MAKE SURE YOU'RE GOT THE FINANCIAL BASICS COVERED
When Jennifer S., 29, received an inheritance of $150,000, she immediately began looking for apartments on Zillow in her Hoboken, New Jersey, neighborhood. “I had about $20,000 in consumer debt and was making about $75,000 at the time,” she says. “In my mind, I thought I could put the entire $150,000 on a home and then be set.”
When she sat down with a financial advisor, however, she learned she needed to prioritize building her emergency fund and paying off her debt over buying a home — even if she had a large sum she could put down. So instead, she created a budget, moved in with roommates and saved up for two more years.
That’s not to say that you have to reach a $0 balance in order to start saving for a home. Make living within your means, putting money toward debt, saving for a down payment and having enough to cover a monthly mortgage a part of your everyday budget so you can “practice” what it feels like, financially, to own a home. Otherwise, windfall or not, unhealthy spending habits could keep you in a debt cycle.
GET TO KNOW YOUR DEBT
You’ve likely heard of good and bad debt. Good debt can be considered an investment in your future, like taking out student loans to attend college to potentially land a higher-paying job. Additionally, student loans tend to have lower or fixed interest rates.
Bad debt, like consumer debt, may have high or variable interest rates, and lowers your net worth without building anything of potential value for you in the future. In general, you’ll want to prioritize paying off your consumer debt faster than student loans so you pay less in interest and fees over time.
But even if you have some consumer debt, you may still be able to purchase a home, says Louise Phillips Forbes, an associate real estate broker for Halstead Property in New York City. “What’s important is to keep your debt-to-income ratio in mind,” she adds. Your DTI is the percentage of your gross income that goes toward paying debts like student loans, credit card bills or car payments.
Ready to take the next step? A financial advisor can show you how all the pieces of your financial plan fit together.

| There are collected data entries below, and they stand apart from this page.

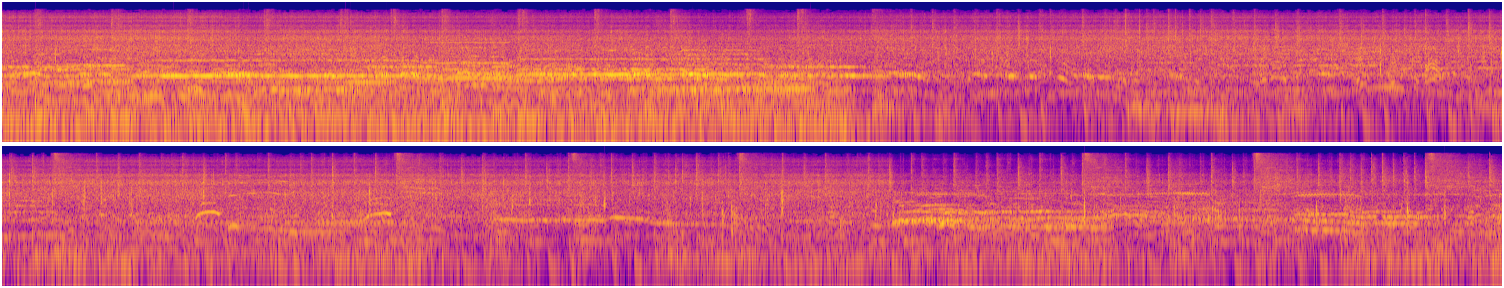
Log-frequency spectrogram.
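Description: Background music with sustained tones, loudest for about the first eight seconds, then dropping to a quieter, noisier mix with voices in it.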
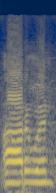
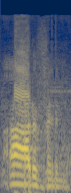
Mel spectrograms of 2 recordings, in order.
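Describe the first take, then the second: First: The middle consonant is a w sound. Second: The middle consonant is a v sound. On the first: "você vai ter William ou Vilha. Ambas as pronúncias são corretas" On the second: "Ambas as pronúncias são corretas"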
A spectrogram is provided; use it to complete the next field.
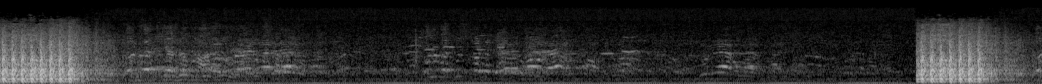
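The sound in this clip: Bursts of celebratory automatic gunfire at a gathering of arriving guests in Souq al-Kanda: a loud, rapid volley opens, murmuring voices fill the quieter middle, and a second dense burst of shots closes.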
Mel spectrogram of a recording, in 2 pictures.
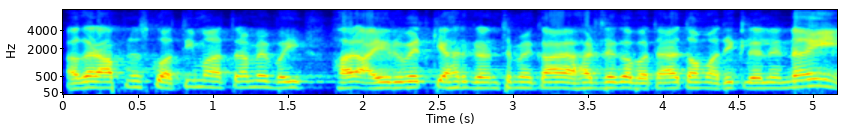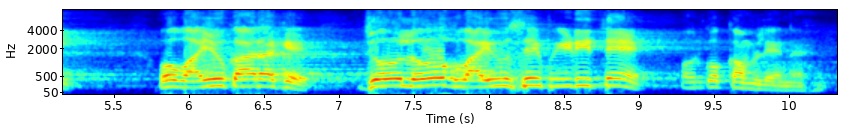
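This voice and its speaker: A man's voice: on the high side, normal speed, fairly bright tone. A man from central India giving a conversational sermon, asking the audience questions and answering them himself. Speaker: Jain monk giving a discourse. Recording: echoey hall.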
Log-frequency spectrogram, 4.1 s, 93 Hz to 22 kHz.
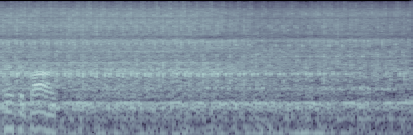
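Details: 2008 Honda Accord 3.5 V6 at steady idle, phone held closer to the engine: light, fairly quick ticking rattle, said to worsen on throttle; suspected valve train rattle from loose valve clearance needing adjustment around 100,000–120,000 miles.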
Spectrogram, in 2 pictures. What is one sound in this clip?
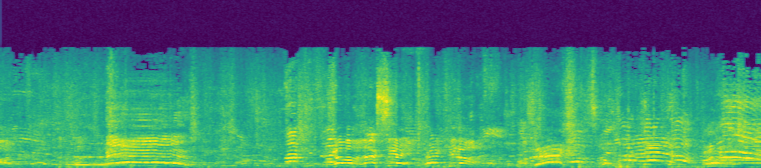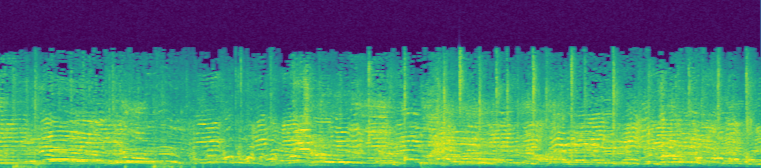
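A crowd of adults and children shouts and cheers in an echoing hall.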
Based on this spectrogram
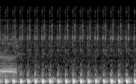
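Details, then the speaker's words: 2004 Yerf Dog GX150 go-kart single-cylinder engine running, now starting easily: even thumping about eight beats a second with a light tick each beat, valve tap from lash (being stepped from .005 toward .003); still breaks up at mid RPM. "Now you can hear her run. Like I said, she's got a little tap."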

You generally want to keep your DTI to 36 percent or lower, otherwise a lender may be wary of approving you for a loan, as Jennifer found out when she was denied for a pre-approval. When she asked why, she learned the rejection was partially due to her high DTI. “To me, that was a wakeup call that I just wasn’t in the right position to buy a house,” she says. “But it was pretty shocking, since plugging in numbers in online calculators made me think I was way more ready for homeownership than I was in actuality.”
Hannah Rinaldi, 33, and her husband, Tom, 34, decided to move forward with buying a house in Naples, Florida, even though they had a collective six figures in student loans, but stuck to the lower end of what they could afford. “Where we live is expensive, and when we ran the numbers, it made more sense for us to buy,” Hannah says. Because they were committed to simultaneously buying a house and paying down their student loans, they looked at smaller houses that would allow them to work toward both goals.

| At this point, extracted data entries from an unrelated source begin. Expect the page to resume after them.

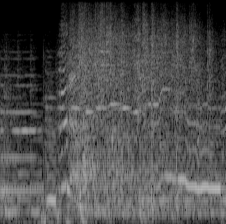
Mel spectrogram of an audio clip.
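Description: Film background score of sustained tones and a sliding melody line, with a sudden crash-like hit effect about half a second in.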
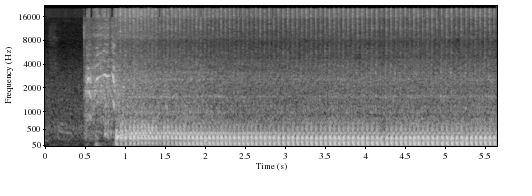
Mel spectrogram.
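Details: Yamaha YFZ450R quad (2022 per owner) after fuel pump replacement (original pump failed; fuel pressure about 47 PSI spec): short starter whir, then the single catches and settles into a quick, steady, even thumping idle; fuel delivery fine, running normally.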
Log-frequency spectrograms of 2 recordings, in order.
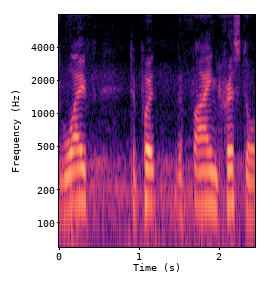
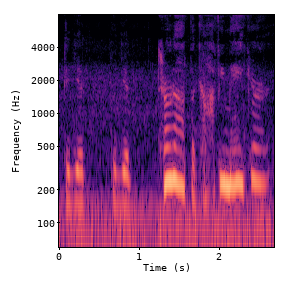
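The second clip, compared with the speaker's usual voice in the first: higher fretting mom voice; worried mom; 8 semitones higher than usual. Retold or imitated. Mom fretting to dad on the plane, higher voice. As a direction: fuss like an anxious mother. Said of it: "It's like".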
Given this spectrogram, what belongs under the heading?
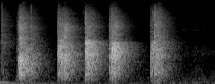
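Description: Children applaud with five separate bursts of hand claps at a slightly uneven pace, each sharp and close, with no talking in between, during a Yoruba children's programme.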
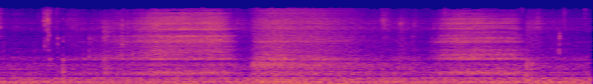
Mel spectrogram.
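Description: A young man slurps noodles noisily.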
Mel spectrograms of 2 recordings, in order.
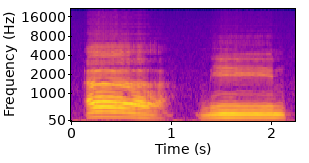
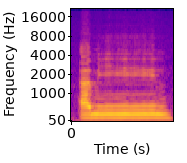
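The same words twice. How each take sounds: First: The first vowel is long, drawn out. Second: The first vowel is short, not drawn out. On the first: The speaker calls it right. "Dalam Islam kita katakan amin" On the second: The speaker calls it wrong. "Tak boleh amin, salah"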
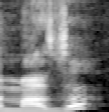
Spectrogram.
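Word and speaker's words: Maza: and Lisa Mazza. Is that how you say her name? – Yes.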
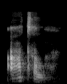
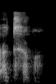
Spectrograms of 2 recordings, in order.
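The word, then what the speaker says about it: Attallah: first name for us my first name is pronounced atala atala not aing the WNBA baby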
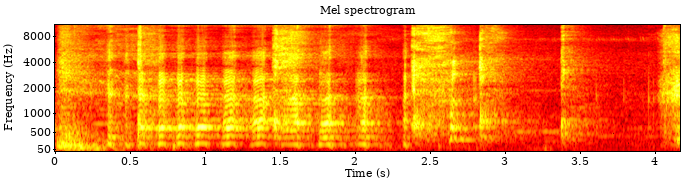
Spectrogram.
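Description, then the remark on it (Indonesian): A loud fit of coughing, several harsh bursts in quick succession with brief gasping breaths between, fading toward the end before one last short cough. “sorry batuk.”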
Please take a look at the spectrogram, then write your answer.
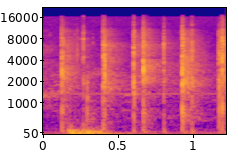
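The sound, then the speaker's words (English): A short burst of hand clapping, about six or seven sharp, crisp claps in a slightly uneven rhythm, with a low thump near the start and no talking over it. “I give y'all an applause.”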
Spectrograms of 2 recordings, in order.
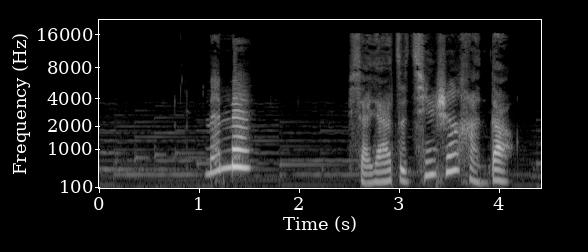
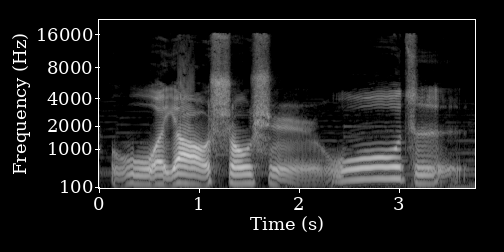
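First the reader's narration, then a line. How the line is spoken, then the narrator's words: Drowsy mumbling. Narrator (Chinese): 他迷迷糊糊的，还嘟囔着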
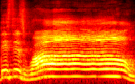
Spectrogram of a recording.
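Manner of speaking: shrill, very loud scream, stretched out. Voicing the married woman inside, who objects: acting out a scream. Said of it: "is screaming like".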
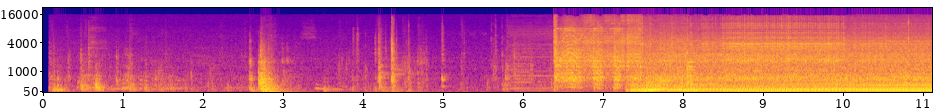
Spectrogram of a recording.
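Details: Toyota 86 / Subaru BRZ, about 7 years old: squeaky metallic rattle from the exhaust pipe near the catalytic converter at engine start and when revving. Two bolts securing the pipe had fallen out, leaving it loose; the noise was gone after new bolts were fitted.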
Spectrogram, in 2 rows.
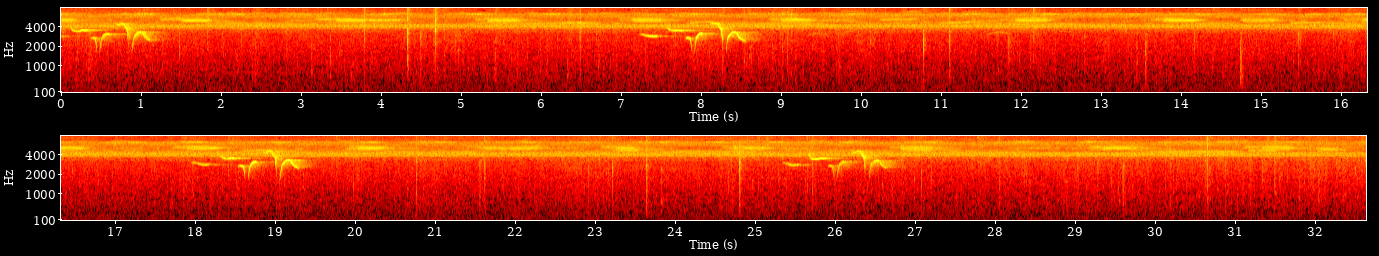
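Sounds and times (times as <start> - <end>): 
tropical rain: 0.0 - 32.6.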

CONSIDER ALL THE EXPENSES OF HOMEOWNERSHIP
While crunching the numbers on what you can afford, you have to consider all the expenses that come with being your own landlord. Beyond the down payment, mortgage and closing costs, also consider renovations, furnishings and homeowners association fees, as well as funds for general upkeep (like snow removal) and one-time repairs.
If your down payment is lower than a certain threshold, typically 20 percent, you may have to pay for private mortgage insurance, or PMI — an added fee Tom regrets. “It was just throwing away money,” he says. “I wish we had been able to put down more as our down payment.”
It’s also crucial to understand that the loan you get approved for and what you can comfortably afford to pay each month can be two different numbers. To avoid buying too much house, Tom asked his lender to write a pre-approval letter for less than the actual amount he was pre-approved for, so he wouldn’t be pressured by a real estate agent to look outside their budget.
Finally, unexpected expenses will happen. “A couple of weeks after buying our first house, we had to buy a new air conditioner,” Hannah recalls. “We were really happy that we bought a house that was under our budget, because it wasn't a hard cost to swallow.”
ASK YOURSELF: WHY DO I REALLY WANT TO BUY A HOUSE?
Many people see buying a home as a strategic move — to avoid rising housing costs, to stop spending money on rent, to invest in property, to future-proof a growing family. But when emotions get involved, things can get tricky.
For Jennifer, homeownership was a sign of success she saw in her friends and wanted to emulate. But after working with her advisor, she realized it was a major step she wasn’t ready to take until she got her financial life in order.
“I would advise someone that it’s not about owning a house — it’s about feeling financially stable, which may mean renting,” she says. Now that she’s debt-free, she is currently looking to buy an apartment. “Buying isn’t something you should rush or do just because everyone else is doing it.”